THE RECORDS →

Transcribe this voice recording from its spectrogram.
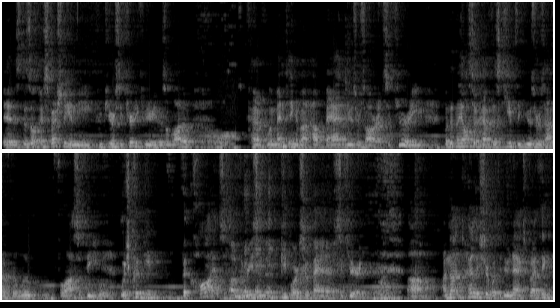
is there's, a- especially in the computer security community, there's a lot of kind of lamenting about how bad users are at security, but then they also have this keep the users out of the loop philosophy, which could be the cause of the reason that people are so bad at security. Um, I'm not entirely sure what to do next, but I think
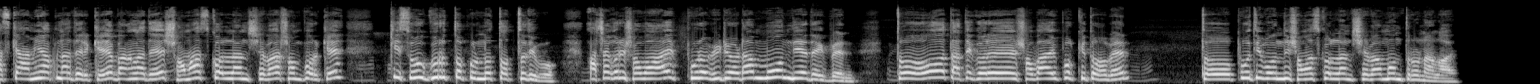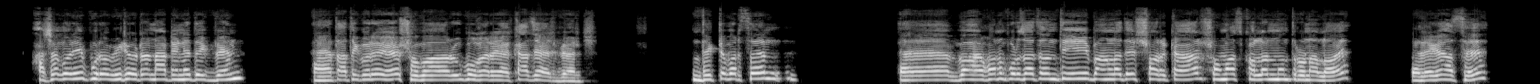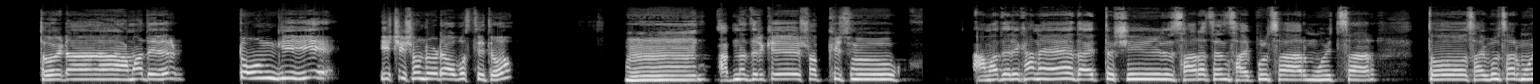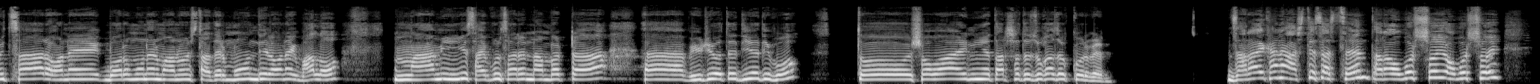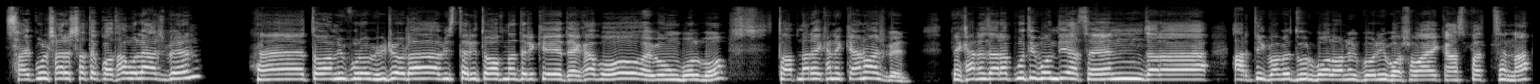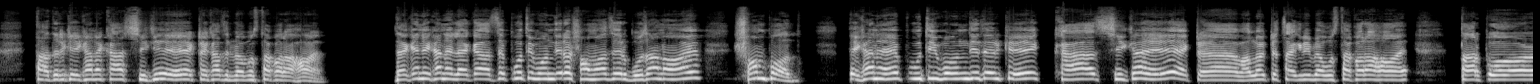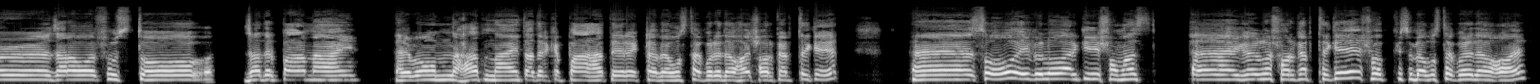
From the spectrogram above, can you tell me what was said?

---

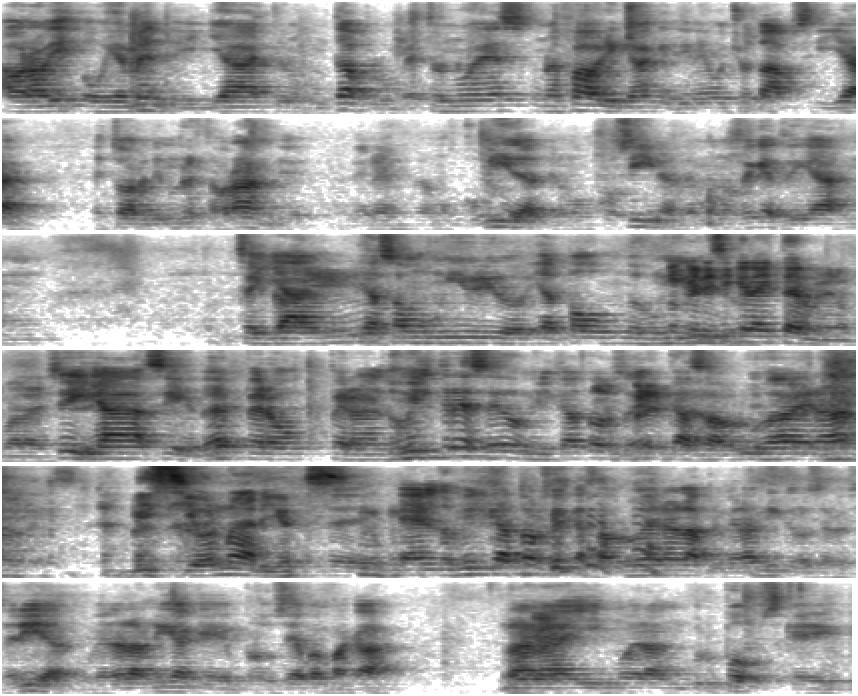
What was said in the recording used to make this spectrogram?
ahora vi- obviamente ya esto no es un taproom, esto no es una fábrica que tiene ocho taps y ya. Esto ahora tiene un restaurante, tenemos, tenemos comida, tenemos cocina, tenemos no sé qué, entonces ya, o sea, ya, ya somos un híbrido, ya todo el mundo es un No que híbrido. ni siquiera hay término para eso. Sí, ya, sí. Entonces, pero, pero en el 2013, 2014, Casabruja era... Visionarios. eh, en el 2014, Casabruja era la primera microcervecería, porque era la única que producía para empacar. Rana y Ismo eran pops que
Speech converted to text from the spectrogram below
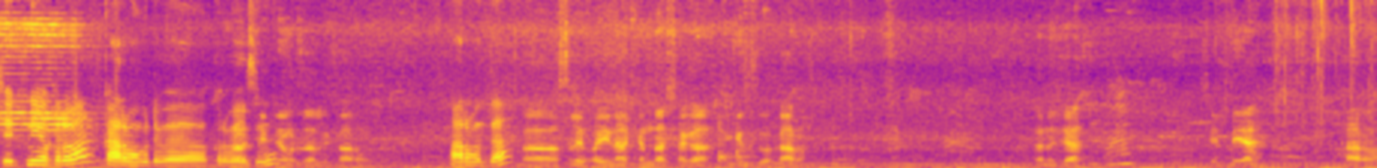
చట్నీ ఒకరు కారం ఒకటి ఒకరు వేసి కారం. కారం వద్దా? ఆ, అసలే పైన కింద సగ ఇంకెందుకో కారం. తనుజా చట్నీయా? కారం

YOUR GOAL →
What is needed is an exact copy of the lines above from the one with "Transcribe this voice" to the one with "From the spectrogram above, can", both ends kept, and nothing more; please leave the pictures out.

THE COMPLETED TASK →
Transcribe this voice recording from its spectrogram.
is there's, a- especially in the computer security community, there's a lot of kind of lamenting about how bad users are at security, but then they also have this keep the users out of the loop philosophy, which could be the cause of the reason that people are so bad at security. Um, I'm not entirely sure what to do next, but I think
From the spectrogram above, can you tell me what was said?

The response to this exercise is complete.